by Emily A. Roldan
This post is inspired by a Tumblr post that floated around the Internet regarding Leonardo de Vinci’s status as a gay or bisexual man. The post asks: Why were we not taught this in school? I’ve had conversations with some people about it, and for the most part the response has been: Does it matter?
LGBTQ+ erasure is a big deal. According to the CDC, LGBTQ+ teens are twice as likely to attempt suicide than their peers. It’s naive to say that problems like homophobia, LGBTQ+ dating violence, and suicides would all be solved by better representation, I know, but surely it would help. I say this all the time, so forgive me if I sound like a broken record: When people see people like them who are successful and happy, it reaffirms that they too can reach their goals. My youngest sister was so excited after seeing Big Hero Six because she saw a blonde, Hispanic, female scientist. This was the first time she’d seen a woman in fiction who looked like her, shared her background, and was interested in STEM like her.
Do you think gay kids who experience homophobia and a lack of support know that one of the heroes of the American Revolution, the man widely considered to be the father of the American Military, Friedrich Wilhelm von Stuben, was widely considered gay? Or that George Washington was surprisingly tolerant of gay relationships at Valley Forge? Or that Alexander Hamilton, founding father and star of the hit musical Hamilton, may have had a gay lover? (Reading these articles where it states Aaron Burr is the one who pressured George Washington into court martials for gay soldiers then reading about Alexander Hamilton’s potentially bi relationship adds a whole new dimension to their rivalry. Where was this song in Hamilton?)
Even today, people are told they are unnatural because they love who they love. They still have to fight for the basic rights that heterosexual couples take for granted. They aren’t taught in school that some of the people who made this nation were like them. They aren’t taught that some of the most influential artists in history – Leonardo da Vinci, Frida Kahlo, Michelangelo, and more – were LGBTQ+, or rumored to be. I could make an entire blog post listing influential people throughout history who were either openly LGBTQ+ or rumored to be (and I still might).
Representation is so very important, and that extends to our history text books. Who people love is a huge part of who they are/were. Would The Picture of Dorian Grey have been written if Oscar Wilde were a straight man? We don’t know, because he was not a straight man, and The Picture of Dorian Grey was written.
It may not be considered appropriate to some to tackle these topics when students are young, but high school students are taught about genocides, war, and famine; they can handle the knowledge that Alexander the Great had male lovers.
Emily A. Roldan
Emily Roldan is a Colombian American bisexual blogger and activist at The Comic Book Femme Fatale, a website that looks at comic books, nerd culture, science fiction, and television through an intersectional feminist slant. She is passionate about representation of women, race, and sexual orientation in comic books, science fiction, and media. She can be found on panels at conventions in the Gulf Coast region and on her Twitter, Facebook page, and website. You can read all of Emily’s posts here.

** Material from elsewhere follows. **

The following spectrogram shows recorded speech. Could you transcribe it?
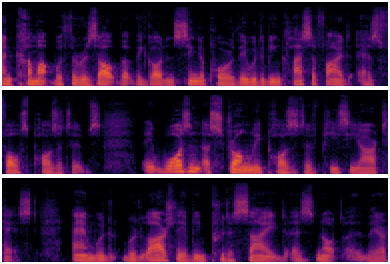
and come up with the result that they got in Singapore, they would have been classified as false positives. It wasn't a strongly positive PCR test and would, would largely have been put aside as not there.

This post was originally published on Comic Book Femme Fatale on January 28, 2016. The piece has been edited for this site.